A laparoscopy is a way of surgery which is taken in use to identify and diagnose the pelvic or abdominal pain. It’s usually performed when noninvasive methods are unable to help with diagnosis.
It’s usually done for diagnostic purposes, to look for problems that imaging tests haven’t been able to identify. The surgeon may take tissue samples for biopsy during the exam.
Procedure of Laparoscopic Surgery
Laparoscopic surgery, also known as minimally invasive surgery, is a type of surgical procedure that uses small incisions and specialized instruments to perform surgery. The procedure involves inserting a laparoscope, a long thin tube with a camera and light on the end, through a small incision in the abdomen. This allows the surgeon to view the inside of the abdomen on a video monitor and perform surgery with small instruments inserted through other small incisions. The general steps of a laparoscopic surgery procedure are:
Anesthesia: The patient is given general anesthesia, which puts them to sleep, or local anesthesia with sedation, which numbs the area and causes drowsiness.
Incisions: The surgeon makes a small incision (usually less than one centimeter) near the surgical site to insert the laparoscope. Additional small incisions may be made to insert other instruments as needed.
Inflation: The abdomen is inflated with carbon dioxide gas to create a space for the surgeon to work and to improve visualization.
Visualization: The laparoscope is inserted through one of the incisions, allowing the surgeon to view the organs on a video monitor.
Surgery: The surgeon uses specialized instruments inserted through the other incisions to perform the necessary surgery. The laparoscope allows the surgeon to see the surgical site clearly and perform the surgery with precision.
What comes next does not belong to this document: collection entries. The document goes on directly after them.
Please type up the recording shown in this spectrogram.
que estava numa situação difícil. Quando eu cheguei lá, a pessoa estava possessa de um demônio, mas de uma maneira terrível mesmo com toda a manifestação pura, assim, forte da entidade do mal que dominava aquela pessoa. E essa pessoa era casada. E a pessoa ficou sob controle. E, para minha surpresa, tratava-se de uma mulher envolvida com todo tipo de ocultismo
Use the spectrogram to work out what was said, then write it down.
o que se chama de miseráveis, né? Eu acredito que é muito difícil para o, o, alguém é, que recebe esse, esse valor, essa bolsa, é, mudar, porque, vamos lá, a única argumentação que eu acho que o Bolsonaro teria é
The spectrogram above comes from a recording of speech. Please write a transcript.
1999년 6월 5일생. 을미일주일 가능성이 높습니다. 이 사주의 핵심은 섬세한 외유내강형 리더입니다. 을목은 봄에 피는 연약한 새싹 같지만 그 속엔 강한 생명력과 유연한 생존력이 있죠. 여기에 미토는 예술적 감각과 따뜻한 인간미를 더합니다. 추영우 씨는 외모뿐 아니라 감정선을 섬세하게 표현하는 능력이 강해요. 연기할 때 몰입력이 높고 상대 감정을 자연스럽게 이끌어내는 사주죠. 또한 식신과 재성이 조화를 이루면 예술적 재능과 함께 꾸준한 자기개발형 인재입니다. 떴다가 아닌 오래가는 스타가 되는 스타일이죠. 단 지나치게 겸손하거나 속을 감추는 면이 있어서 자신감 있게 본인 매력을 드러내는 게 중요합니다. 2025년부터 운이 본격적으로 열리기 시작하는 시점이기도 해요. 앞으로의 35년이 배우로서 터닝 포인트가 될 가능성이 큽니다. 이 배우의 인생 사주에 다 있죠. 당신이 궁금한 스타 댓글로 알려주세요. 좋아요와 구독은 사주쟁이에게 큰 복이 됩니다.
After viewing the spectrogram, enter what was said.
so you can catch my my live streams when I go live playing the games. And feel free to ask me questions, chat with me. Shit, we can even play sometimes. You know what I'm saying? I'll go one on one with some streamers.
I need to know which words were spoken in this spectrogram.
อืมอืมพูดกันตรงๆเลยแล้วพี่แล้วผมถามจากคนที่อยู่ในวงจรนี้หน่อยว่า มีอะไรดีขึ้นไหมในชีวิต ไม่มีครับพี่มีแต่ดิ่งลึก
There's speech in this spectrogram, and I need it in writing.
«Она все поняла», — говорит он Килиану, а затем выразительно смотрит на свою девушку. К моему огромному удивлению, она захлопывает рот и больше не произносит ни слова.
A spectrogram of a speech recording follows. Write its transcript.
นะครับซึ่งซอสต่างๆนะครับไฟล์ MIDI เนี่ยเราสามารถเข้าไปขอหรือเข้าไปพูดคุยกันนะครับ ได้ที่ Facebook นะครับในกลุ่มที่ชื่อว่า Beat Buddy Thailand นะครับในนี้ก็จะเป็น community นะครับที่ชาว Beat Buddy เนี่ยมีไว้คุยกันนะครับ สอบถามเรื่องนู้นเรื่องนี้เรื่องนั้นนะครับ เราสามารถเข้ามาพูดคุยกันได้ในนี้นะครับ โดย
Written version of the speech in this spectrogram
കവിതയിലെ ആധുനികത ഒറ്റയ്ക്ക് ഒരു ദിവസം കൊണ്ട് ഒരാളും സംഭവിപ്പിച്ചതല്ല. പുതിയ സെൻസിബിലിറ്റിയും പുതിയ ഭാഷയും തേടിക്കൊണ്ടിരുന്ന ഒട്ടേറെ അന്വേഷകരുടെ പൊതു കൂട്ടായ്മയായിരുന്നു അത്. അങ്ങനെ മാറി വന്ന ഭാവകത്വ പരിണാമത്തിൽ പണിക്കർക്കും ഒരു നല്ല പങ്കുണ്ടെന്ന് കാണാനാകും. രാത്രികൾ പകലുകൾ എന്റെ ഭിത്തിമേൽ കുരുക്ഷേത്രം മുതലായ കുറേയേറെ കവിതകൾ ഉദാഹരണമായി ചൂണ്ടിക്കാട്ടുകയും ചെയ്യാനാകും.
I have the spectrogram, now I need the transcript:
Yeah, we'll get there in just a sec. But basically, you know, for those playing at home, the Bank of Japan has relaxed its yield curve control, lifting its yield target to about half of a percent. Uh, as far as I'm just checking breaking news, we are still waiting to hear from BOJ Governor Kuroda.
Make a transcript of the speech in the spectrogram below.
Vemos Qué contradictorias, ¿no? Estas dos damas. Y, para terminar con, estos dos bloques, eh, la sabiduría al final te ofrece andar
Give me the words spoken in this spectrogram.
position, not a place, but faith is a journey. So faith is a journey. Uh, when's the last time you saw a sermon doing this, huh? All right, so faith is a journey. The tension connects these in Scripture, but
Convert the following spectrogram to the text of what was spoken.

Closure: After the surgery is complete, the instruments and laparoscope are removed, and the small incisions are closed with sutures or adhesive strips.
Recovery: The patient is monitored in the recovery area until they are awake and alert. Most patients are able to go home the same day or the next day, depending on the type of surgery performed.
Laparoscopic surgery is associated with less pain, a shorter hospital stay, and a faster recovery time compared to traditional open surgery. However, not all surgeries can be performed laparoscopically, and the decision to use this approach depends on the individual patient and the specific surgical procedure. Your surgeon will discuss the risks and benefits of laparoscopic surgery with you and help you decide if it is the best option for you.